● **EXERCISE DESCRIPTION**
Every entry that follows should be output exactly, and every image in it left out.

● **RECORDS SHOWN**
Start of Block

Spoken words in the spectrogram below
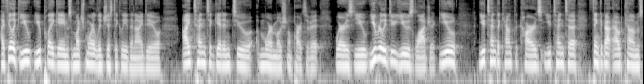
I feel like you you play games much more logistically than I do. I tend to get into more emotional parts of it, whereas you you really do use logic. You you tend to count the cards. You tend to think about outcomes,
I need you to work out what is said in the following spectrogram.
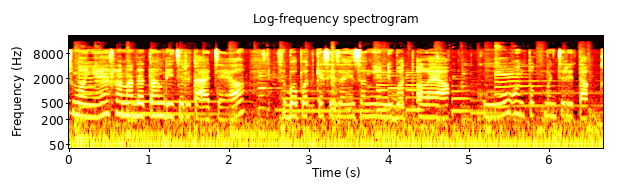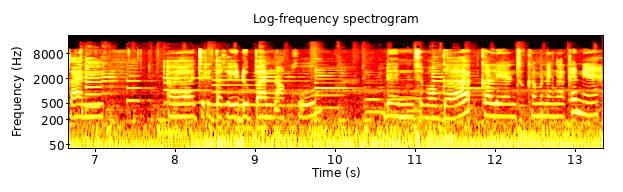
semuanya, selamat datang di Cerita Acel Sebuah podcast iseng-iseng yang dibuat oleh aku Untuk menceritakan uh, cerita kehidupan aku. Dan semoga kalian suka mendengarkannya.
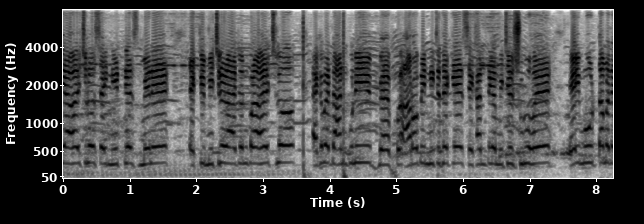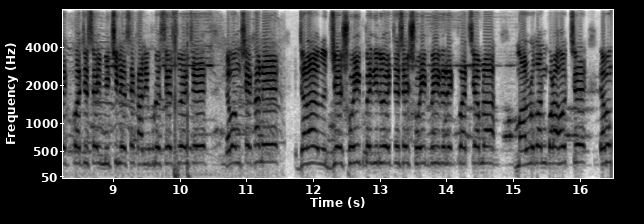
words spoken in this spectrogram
দেওয়া হয়েছিল সেই নির্দেশ মেনে একটি মিছিলের আয়োজন করা হয়েছিল। একেবারে ডানকুনি আরবের নিচে থেকে সেখান থেকে মিছিল শুরু হয়ে এই মুহূর্তে আমরা দেখতে পাচ্ছি সেই মিছিল এসে কালীপুরে শেষ হয়েছে এবং সেখানে যারা যে শহীদ বেদি রয়েছে, সেই শহীদ বেদিতে দেখতে পাচ্ছি আমরা মাল্যদান করা হচ্ছে। এবং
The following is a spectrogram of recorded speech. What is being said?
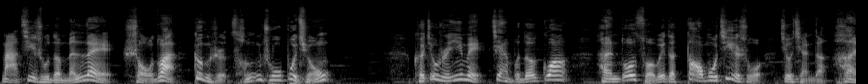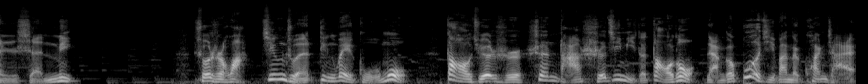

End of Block

● **ANSWER TO THE EXERCISE**
Spoken words in the spectrogram below
I feel like you you play games much more logistically than I do. I tend to get into more emotional parts of it, whereas you you really do use logic. You you tend to count the cards. You tend to think about outcomes,
I need you to work out what is said in the following spectrogram.
semuanya, selamat datang di Cerita Acel Sebuah podcast iseng-iseng yang dibuat oleh aku Untuk menceritakan uh, cerita kehidupan aku. Dan semoga kalian suka mendengarkannya.
words spoken in this spectrogram
দেওয়া হয়েছিল সেই নির্দেশ মেনে একটি মিছিলের আয়োজন করা হয়েছিল। একেবারে ডানকুনি আরবের নিচে থেকে সেখান থেকে মিছিল শুরু হয়ে এই মুহূর্তে আমরা দেখতে পাচ্ছি সেই মিছিল এসে কালীপুরে শেষ হয়েছে এবং সেখানে যারা যে শহীদ বেদি রয়েছে, সেই শহীদ বেদিতে দেখতে পাচ্ছি আমরা মাল্যদান করা হচ্ছে। এবং
The following is a spectrogram of recorded speech. What is being said?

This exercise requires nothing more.